About this task ::
Each record below should be returned word for word, with no pictures included.

═══ Data for this task

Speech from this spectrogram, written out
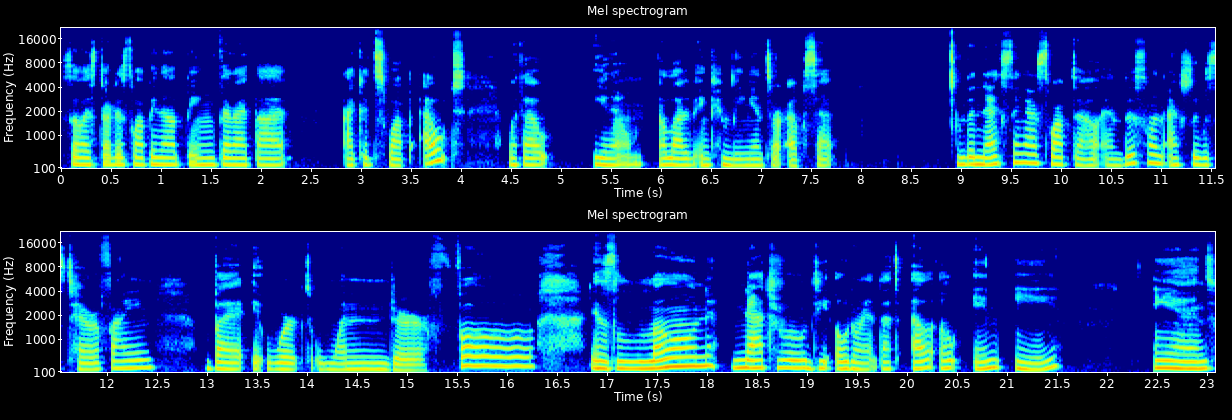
So I started swapping out things that I thought I could swap out without, you know, a lot of inconvenience or upset. The next thing I swapped out, and this one actually was terrifying, but it worked wonderful, is Lone Natural Deodorant. That's L O N E. And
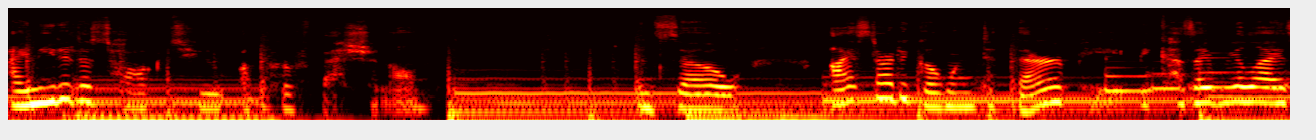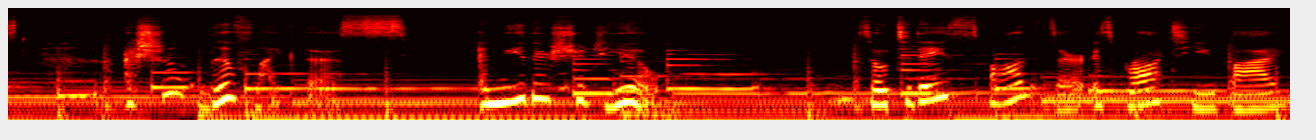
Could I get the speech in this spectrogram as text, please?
I needed to talk to a professional. And so I started going to therapy because I realized I shouldn't live like this, and neither should you. So today's sponsor is brought to you by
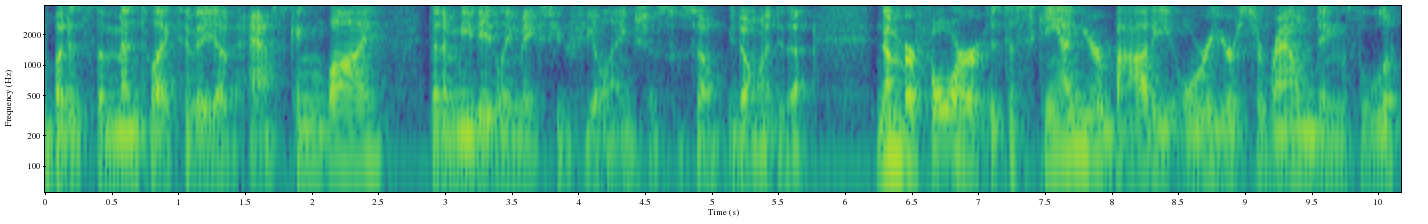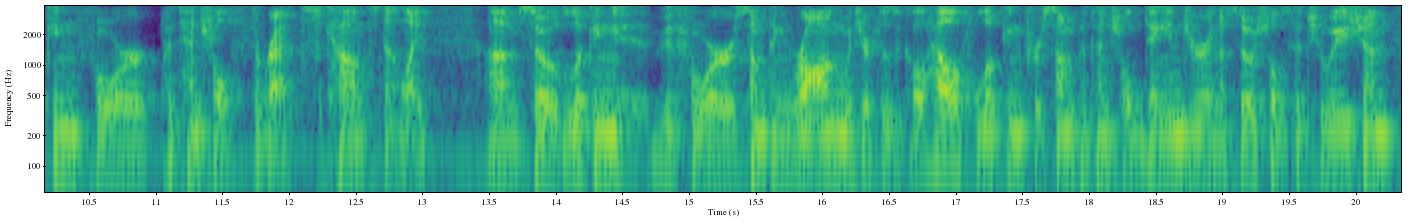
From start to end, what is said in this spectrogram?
But it's the mental activity of asking why that immediately makes you feel anxious. So, you don't want to do that. Number four is to scan your body or your surroundings looking for potential threats constantly. Um, so, looking for something wrong with your physical health, looking for some potential danger in a social situation.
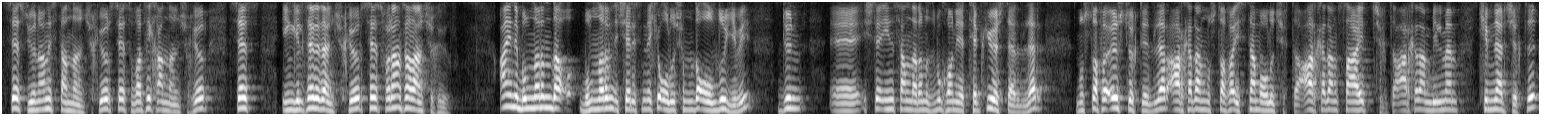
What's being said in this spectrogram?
ses Yunanistan'dan çıkıyor, ses Vatikan'dan çıkıyor, ses İngiltere'den çıkıyor, ses Fransa'dan çıkıyor. Aynı bunların da bunların içerisindeki oluşumda olduğu gibi dün e, işte insanlarımız bu konuya tepki gösterdiler. Mustafa Öztürk dediler. Arkadan Mustafa İslamoğlu çıktı. Arkadan Sait çıktı. Arkadan bilmem kimler çıktı.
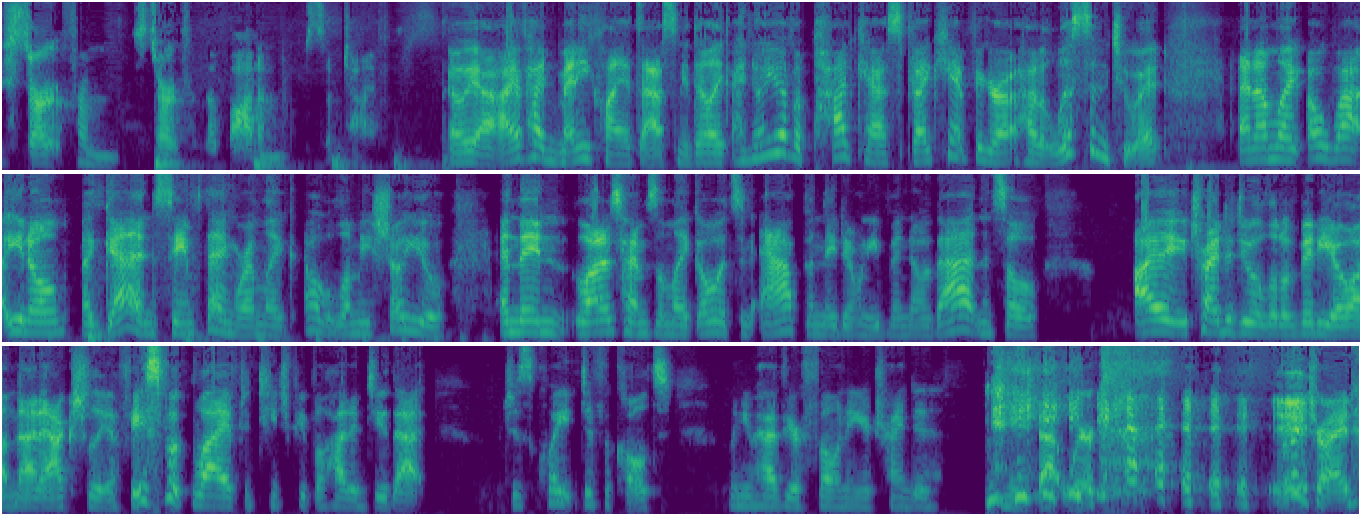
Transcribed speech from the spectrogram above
start from start from the bottom sometimes. Oh yeah, I've had many clients ask me. They're like, "I know you have a podcast, but I can't figure out how to listen to it." and i'm like oh wow you know again same thing where i'm like oh let me show you and then a lot of times i'm like oh it's an app and they don't even know that and so i tried to do a little video on that actually a facebook live to teach people how to do that which is quite difficult when you have your phone and you're trying to make that work. I tried.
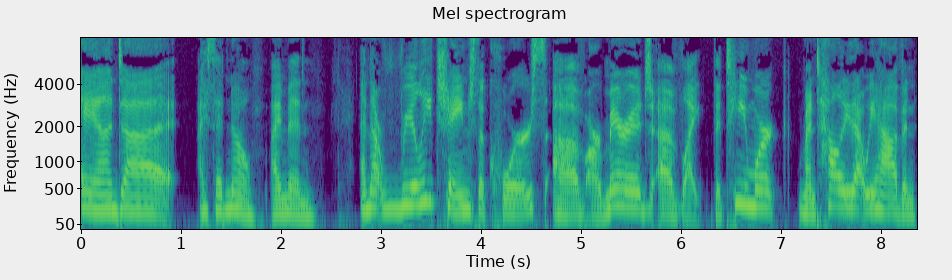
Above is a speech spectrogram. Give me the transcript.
And uh, I said, no, I'm in. And that really changed the course of our marriage, of like the teamwork mentality that we have. And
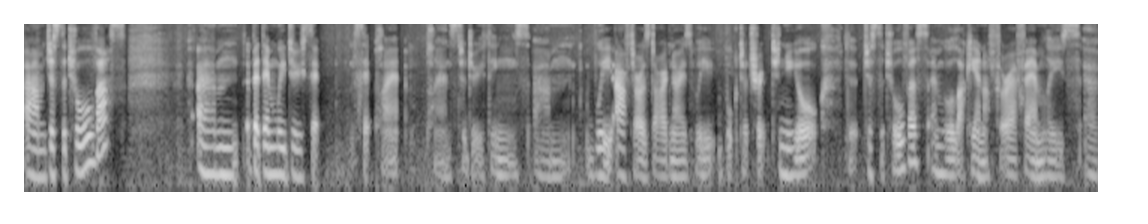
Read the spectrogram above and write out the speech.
um, just the two of us. Um, but then we do set set plan, plans to do things. Um, we after I was diagnosed, we booked a trip to New York, the, just the two of us, and we were lucky enough for our families. Uh,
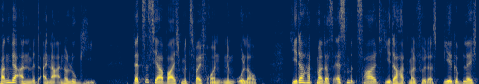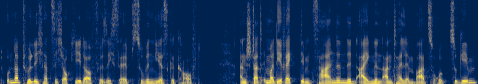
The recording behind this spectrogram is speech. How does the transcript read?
Fangen wir an mit einer Analogie. Letztes Jahr war ich mit zwei Freunden im Urlaub. Jeder hat mal das Essen bezahlt, jeder hat mal für das Bier geblecht und natürlich hat sich auch jeder für sich selbst Souvenirs gekauft. Anstatt immer direkt dem Zahlenden den eigenen Anteil im Bar zurückzugeben,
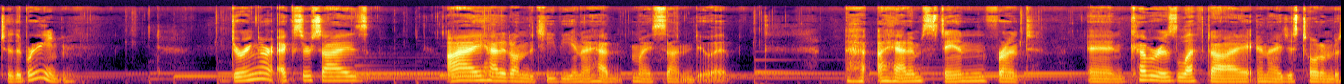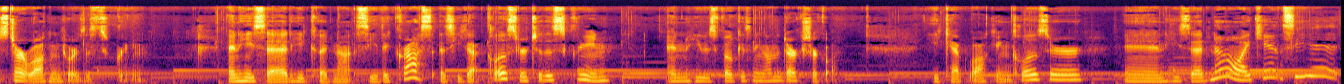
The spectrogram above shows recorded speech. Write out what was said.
to the brain during our exercise, I had it on the TV and I had my son do it. I had him stand in front and cover his left eye, and I just told him to start walking towards the screen. And he said he could not see the cross as he got closer to the screen and he was focusing on the dark circle. He kept walking closer and he said, No, I can't see it.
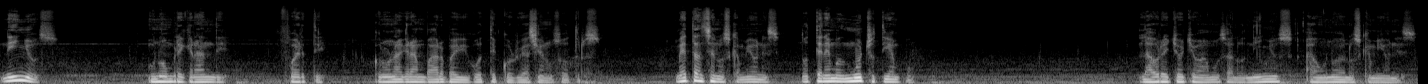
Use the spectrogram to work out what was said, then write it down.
niños! Un hombre grande, fuerte, con una gran barba y bigote corrió hacia nosotros. Métanse en los camiones, no tenemos mucho tiempo. Laura y yo llevamos a los niños a uno de los camiones.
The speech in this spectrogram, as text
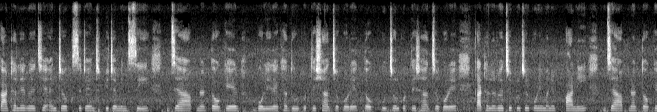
কাঁঠালে রয়েছে অ্যান্টিঅক্সিডেন্ট, ভিটামিন সি, যা আপনার ত্বকের বলিরেখা দূর করতে সাহায্য করে, ত্বক উজ্জ্বল করতে সাহায্য করে। কাঁঠালে রয়েছে প্রচুর পরিমাণে পানি, যা আপনার ত্বককে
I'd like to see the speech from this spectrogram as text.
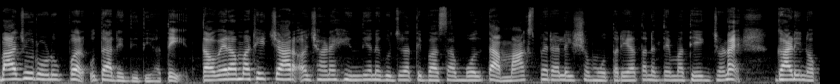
બાજુ રોડ ઉપર ઉતારી દીધી હતી. તવેરામાંથી ચાર અજાણે હિન્દી અને ગુજરાતી ભાષા બોલતા માસ્ક પહેરેલી સમૂહ ઉતર્યા હતા અને તેમાંથી એક જણાએ ગાડીનો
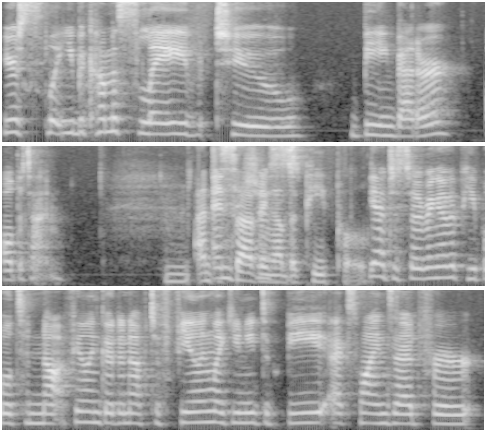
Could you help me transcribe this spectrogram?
you're sl- you become a slave to being better all the time. Mm, and to and serving just- other people Yeah, to serving other people, to not feeling good enough, to feeling like you need to be X, Y, and Z for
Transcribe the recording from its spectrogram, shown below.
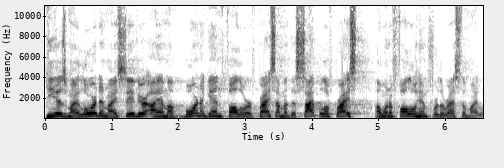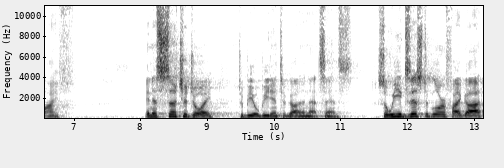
He is my Lord and my Savior. I am a born again follower of Christ. I'm a disciple of Christ. I want to follow him for the rest of my life. And it's such a joy to be obedient to God in that sense. So we exist to glorify God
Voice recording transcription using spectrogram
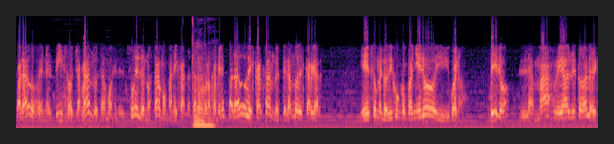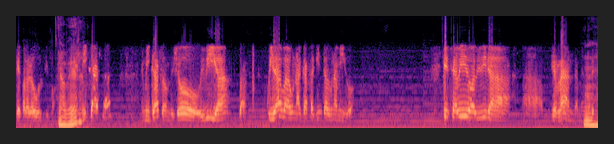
parados en el piso, charlando, estamos en el suelo, no estamos manejando, estamos Claro. con los camiones parados, descansando, esperando descargar. Eso me lo dijo un compañero y bueno, pero la más real de todas la dejé para lo último. A ver. En mi casa, en mi casa donde yo vivía, bueno, cuidaba una casa quinta de un amigo que se había ido a vivir a, a Irlanda, me parece.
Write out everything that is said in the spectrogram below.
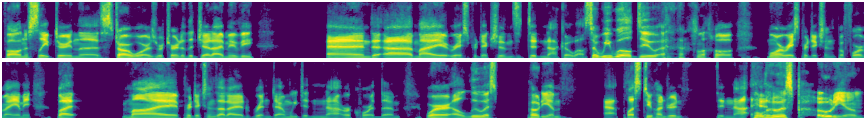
falling asleep during the Star Wars Return of the Jedi movie. And uh, my race predictions did not go well. So we will do a little more race predictions before Miami. But my predictions that I had written down, we did not record them, were a Lewis podium at plus 200. Did not hit. Lewis podium.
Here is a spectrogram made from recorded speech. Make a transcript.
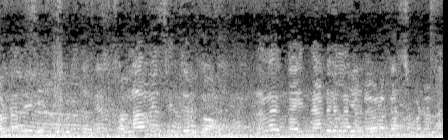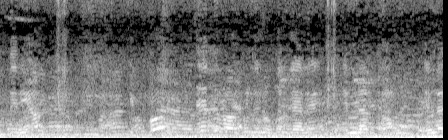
சொல்றது செஞ்சு கொடுத்துருக்கேன். சொல்லாமே செஞ்சுருக்கோம். அதனால இந்த ஐந்து ஆண்டுகளில் நம்ம எவ்வளோ கஷ்டப்பட்டோம்னு தெரியும். இப்போ தேர்தல் வாக்குறுதி கொடுத்துருக்காரு. எல்லாருக்கும் எல்லா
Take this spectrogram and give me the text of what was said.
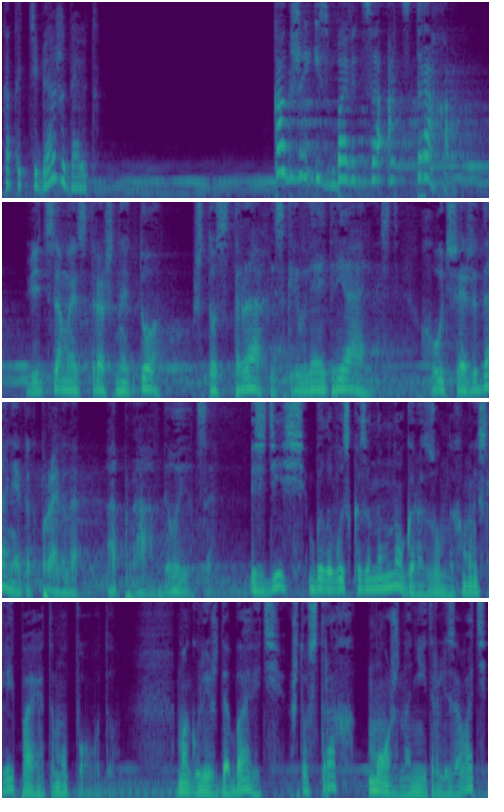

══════

Result below ::
Speech from this spectrogram, written out
So I started swapping out things that I thought I could swap out without, you know, a lot of inconvenience or upset. The next thing I swapped out, and this one actually was terrifying, but it worked wonderful, is Lone Natural Deodorant. That's L O N E. And
Could I get the speech in this spectrogram as text, please?
I needed to talk to a professional. And so I started going to therapy because I realized I shouldn't live like this, and neither should you. So today's sponsor is brought to you by
From start to end, what is said in this spectrogram?
But it's the mental activity of asking why that immediately makes you feel anxious. So, you don't want to do that. Number four is to scan your body or your surroundings looking for potential threats constantly. Um, so, looking for something wrong with your physical health, looking for some potential danger in a social situation.
What's being said in this spectrogram?
ses Yunanistan'dan çıkıyor, ses Vatikan'dan çıkıyor, ses İngiltere'den çıkıyor, ses Fransa'dan çıkıyor. Aynı bunların da bunların içerisindeki oluşumda olduğu gibi dün e, işte insanlarımız bu konuya tepki gösterdiler. Mustafa Öztürk dediler. Arkadan Mustafa İslamoğlu çıktı. Arkadan Sait çıktı. Arkadan bilmem kimler çıktı.
Transcribed speech from the spectrogram above
start from start from the bottom sometimes. Oh yeah, I've had many clients ask me. They're like, "I know you have a podcast, but I can't figure out how to listen to it." and i'm like oh wow you know again same thing where i'm like oh let me show you and then a lot of times i'm like oh it's an app and they don't even know that and so i tried to do a little video on that actually a facebook live to teach people how to do that which is quite difficult when you have your phone and you're trying to make that work. I tried.
Above is a speech spectrogram. Give me the transcript.
And uh, I said, no, I'm in. And that really changed the course of our marriage, of like the teamwork mentality that we have. And
Read the spectrogram above and write out the speech.
um, just the two of us. Um, but then we do set set plan, plans to do things. Um, we after I was diagnosed, we booked a trip to New York, the, just the two of us, and we were lucky enough for our families. Uh,
The recording behind this spectrogram is speech. How does the transcript read?
Fangen wir an mit einer Analogie. Letztes Jahr war ich mit zwei Freunden im Urlaub. Jeder hat mal das Essen bezahlt, jeder hat mal für das Bier geblecht und natürlich hat sich auch jeder für sich selbst Souvenirs gekauft. Anstatt immer direkt dem Zahlenden den eigenen Anteil im Bar zurückzugeben,
The spectrogram above shows recorded speech. Write out what was said.
to the brain during our exercise, I had it on the TV and I had my son do it. I had him stand in front and cover his left eye, and I just told him to start walking towards the screen. And he said he could not see the cross as he got closer to the screen and he was focusing on the dark circle. He kept walking closer and he said, No, I can't see it.
Use the spectrogram to work out what was said, then write it down.
niños! Un hombre grande, fuerte, con una gran barba y bigote corrió hacia nosotros. Métanse en los camiones, no tenemos mucho tiempo. Laura y yo llevamos a los niños a uno de los camiones.
The speech in this spectrogram, as text
কাঁঠালে রয়েছে অ্যান্টিঅক্সিডেন্ট, ভিটামিন সি, যা আপনার ত্বকের বলিরেখা দূর করতে সাহায্য করে, ত্বক উজ্জ্বল করতে সাহায্য করে। কাঁঠালে রয়েছে প্রচুর পরিমাণে পানি, যা আপনার ত্বককে
I'd like to see the speech from this spectrogram as text.
બાજુ રોડ ઉપર ઉતારી દીધી હતી. તવેરામાંથી ચાર અજાણે હિન્દી અને ગુજરાતી ભાષા બોલતા માસ્ક પહેરેલી સમૂહ ઉતર્યા હતા અને તેમાંથી એક જણાએ ગાડીનો
Could you help me transcribe this spectrogram?
you're sl- you become a slave to being better all the time. Mm, and to and serving just- other people Yeah, to serving other people, to not feeling good enough, to feeling like you need to be X, Y, and Z for
Transcribe the recording from its spectrogram, shown below.
He is my Lord and my Savior. I am a born again follower of Christ. I'm a disciple of Christ. I want to follow him for the rest of my life. And it's such a joy to be obedient to God in that sense. So we exist to glorify God
Voice recording transcription using spectrogram
parados en el piso, charlando, estamos en el suelo, no estamos manejando, estamos Claro. con los camiones parados, descansando, esperando descargar. Eso me lo dijo un compañero y bueno, pero la más real de todas la dejé para lo último. A ver. En mi casa, en mi casa donde yo vivía, bueno, cuidaba una casa quinta de un amigo que se había ido a vivir a, a Irlanda, me parece.
Write out everything that is said in the spectrogram below.
falling asleep during the Star Wars Return of the Jedi movie. And uh, my race predictions did not go well. So we will do a little more race predictions before Miami. But my predictions that I had written down, we did not record them, were a Lewis podium at plus 200. Did not hit. Lewis podium.
Here is a spectrogram made from recorded speech. Make a transcript.
சொல்றது செஞ்சு கொடுத்துருக்கேன். சொல்லாமே செஞ்சுருக்கோம். அதனால இந்த ஐந்து ஆண்டுகளில் நம்ம எவ்வளோ கஷ்டப்பட்டோம்னு தெரியும். இப்போ தேர்தல் வாக்குறுதி கொடுத்துருக்காரு. எல்லாருக்கும் எல்லா
Take this spectrogram and give me the text of what was said.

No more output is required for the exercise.